reprinted from Robert F. Kennedy, His Life and Legacy, TIME, 2018 - original image George Tames/The New York Times
Robert Kennedy was an animal lover, with a collection of pets, primarily dogs. Of this menagerie, his well-known favorite was a Newfoundland Dog named Brumus from Little Bear kennels, who was his devoted companion, often accompanying him to his office while he served as Attorney General in his brother's administration.

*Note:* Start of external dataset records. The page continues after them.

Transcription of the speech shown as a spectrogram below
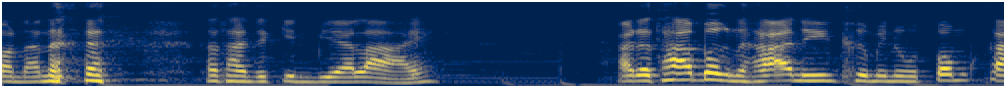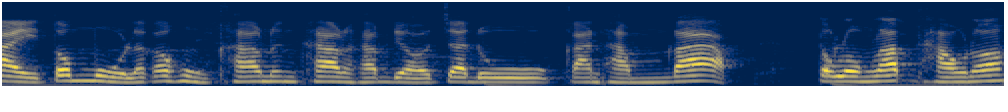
ตอนนั้น ถ้าทานจะกินเบียร์หลายอาจจะถ้าเบิ่งนะครับอันนี้คือเมนูต้มไก่ต้มหมูแล้วก็หุงข้าวนึ่งข้าวนะครับ เดี๋ยวจะดูการทำลาบตกลงลาบเทาเนาะ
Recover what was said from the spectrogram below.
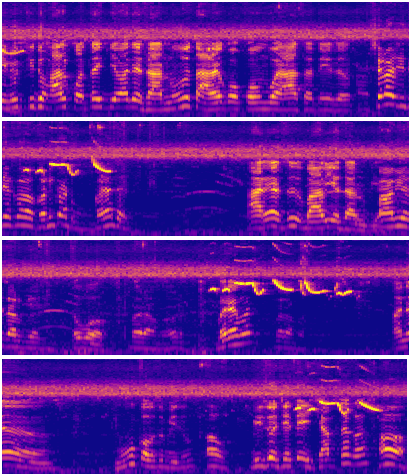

Seen here in a pose familiar to many Newfoundland owners, Brumus curls up next to his master's chair, keeping him company during his long hours at work.
“The most notorious (of Kennedy’s pets) was Brumus, the malodorous Newfoundland, who peed once on Senator Harry Byrd’s spaniel and twice on two ladies picnicking at Hickory Hill, and who got his name and mug shot on the lyric sheet of the Jefferson Airplane’s Crown of Creation album.” - Bobby Kennedy - The Making of a Liberal Icon, Larry Tye
"The doors to RFK's office was often open, and the staff felt free to drop in. The walls of his office were covered with his children's drawings, and his oversized, undersupervised Newfoundland dog, Brumus, annoyed visitors." - Robert F. Kennedy, His Life and Legacy, Time
"When Bobby brought to work his beloved Brumus, the black Newfoundland who was the size of a pony and could drool at will, he let nature call in the courtyard and trusted the guards would clean up after him." -Bobby Kennedy - The Making of a Liberal Icon, Larry Tye
On January 10, 1964 Burmus was involved in a rear-end collision in the Kennedy limosine on the way to the Justice Dpeartment with his master, her and Bobby were unhurt - check out the story from the Times
"Taped on the walnut paneling were brightly colored drawings done by Bobby and Ethel's children. There was a dartboard on the wall, a football on the desk. And, more often than not, there was Brumus - a huge, ill-tempered Newfoundland who nipped at visitors, stole food, raised his leg on the furniture, drooled on staff. Bobby adored him. If the dog was left at Hickory Hill, he whined at the front door until his master returned. Bobby couldn't bear the idea of Brumus spending a long, unhappy day at home, so every morning, the attorney general and his shaggy sidekick climbed into a chauffer-driven Cadilac and set off for work. Bobby found the limosine a little embarrassing, but the ride gave him a few uninterrupted minutes to go through paperwork - - and besides, Bumus liked it." - - Robert Kennedy, His Life, Judie Mills